Bush Will Bury Kerry: The Democrat will be lucky to exceed Michael Dukakis's share of the popular vote. (BRENDAN MINITER, September 7, 2004, Wall Street Journal)

For nearly four years now, we've been told this is a 50-50 nation, that red and blue America are so evenly divided that even a small misstep could swing this presidential election either way. The media may have their own reasons for sticking to the story line--drama is good for ratings, after all--but there's mounting evidence that the electorate is not nearly as evenly divided as it was in 2000; that come Nov. 2, newscasters are going to be putting a lot more red than blue on their electoral maps. I will make a prediction here: Mr. Kerry will be lucky to top the 45.7% of the popular vote Michael Dukakis got in 1988.

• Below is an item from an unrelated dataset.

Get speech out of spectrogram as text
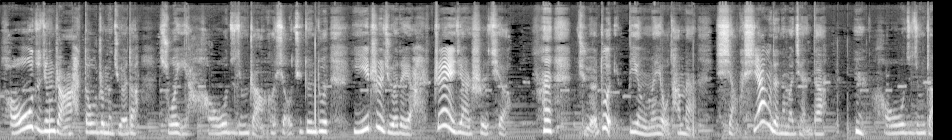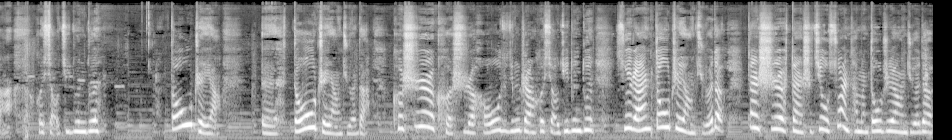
猴子警长啊都这么觉得。所以啊，猴子警长和小鸡墩墩一致觉得呀，这件事情，哼，绝对并没有他们想象的那么简单。嗯，猴子警长啊和小鸡墩墩都这样。呃，都这样觉得。可是，可是，猴子警长和小鸡墩墩虽然都这样觉得，但是，但是，就算他们都这样觉得，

Posted by Orrin Judd at September 7, 2004 4:09 PM

I take Zogby with a grain of salt for three reasons.

1) He's clearly pulling for Kerry and against the current adminiatration for a number of reasons that come out in in his non-presidential poll writings.

2) He wrote a highly publicized article a few months ago that the election was Kerry's to lose. (This is the first time I heard about Kerry's mythical closing capability.) He's not going to take on this embarrassment before he has to. (He did leave himself an out and can plausibly say that it was Kerry's to lose and he lost it, but that will have to come later.)

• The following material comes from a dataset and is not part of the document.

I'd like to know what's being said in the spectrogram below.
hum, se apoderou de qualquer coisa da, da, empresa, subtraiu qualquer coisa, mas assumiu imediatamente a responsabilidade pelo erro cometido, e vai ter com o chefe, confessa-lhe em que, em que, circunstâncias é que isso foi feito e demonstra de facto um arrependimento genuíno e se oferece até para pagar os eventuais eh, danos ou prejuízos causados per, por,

3) Throughout the Democratic Primaries he was off the beam most of the time and then a day or so before the vote a "late shift among the voters" would bring his poll in line with everybody elses'. I look for a similar shift in late October.

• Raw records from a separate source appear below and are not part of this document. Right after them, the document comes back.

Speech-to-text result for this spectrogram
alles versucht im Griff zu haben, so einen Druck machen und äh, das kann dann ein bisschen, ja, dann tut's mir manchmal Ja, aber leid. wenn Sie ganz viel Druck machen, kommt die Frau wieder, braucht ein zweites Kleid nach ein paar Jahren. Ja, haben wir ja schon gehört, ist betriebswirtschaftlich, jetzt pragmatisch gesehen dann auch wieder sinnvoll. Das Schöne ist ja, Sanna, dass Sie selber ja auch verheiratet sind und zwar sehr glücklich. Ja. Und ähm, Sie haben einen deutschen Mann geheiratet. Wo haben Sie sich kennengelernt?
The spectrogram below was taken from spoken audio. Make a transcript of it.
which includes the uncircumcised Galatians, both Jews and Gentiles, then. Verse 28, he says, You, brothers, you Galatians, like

Posted by: Jeff at September 7, 2004 4:53 PM

Unless my math is very much mistaken (which is quite possible...), even if you scale down the Republican percentage to 32.8%, which scales Dems up to 33.7% and independent up to 33.4%, Bush still comes away with an 8 point lead in the Newsweek poll. As sullen Dems stay home and angry Lefties vote for Nader or Cobb, that very easily balloons up to 11+.

Posted by: Timothy at September 7, 2004 4:55 PM


Further to your point, if I recall correctly, the 11-point margin in the Newsweek poll is adjusted for Republican oversampling. If they did not adjust for their estimate of turnout demographics, and used raw percentages, the margin was closer to 16 points.

Posted by: sam at September 7, 2004 5:12 PM

Its not just the sample size, but also the weighting.

You can accurately poll 400 Republicans, 200 Democrats and 200 Independents -- IF you weight them correctly. In my example, by perhaps 2x the results of both Dems and Independants before calculating the final result.

This is, apparently, what the Time people in fact did. Zogby either missed this or, disingenuously, attempted to downplay the poll results.

Bush is clearly up and Kerry is clearly down. That will suffice for me until Nov. 2.

Posted by: AML at September 7, 2004 5:13 PM

If you were a terrorist who would you vote for? Kerry or Bush? I rest my case.

Posted by: genecis at September 7, 2004 7:37 PM

I don't think terrorists believe in democracy.

Posted by: M Ali Choudhury at September 8, 2004 4:52 AM

Terrorists will vote for anyone who makes it easier to engage in terrorist activity, just as criminals will never vote for a law and order candidate. Zogby's brother is one of America's leading apologists for Muslim terror. Zogby himself is on the Saudi payroll, as his own website indicates.

If Kerry is elected, it will be a sign that America has surrendered in the War on Terrorism, which is what the Zogbys, their buddies at CAIR and the Saudi brigands want.

Posted by: Bart at September 8, 2004 7:29 AM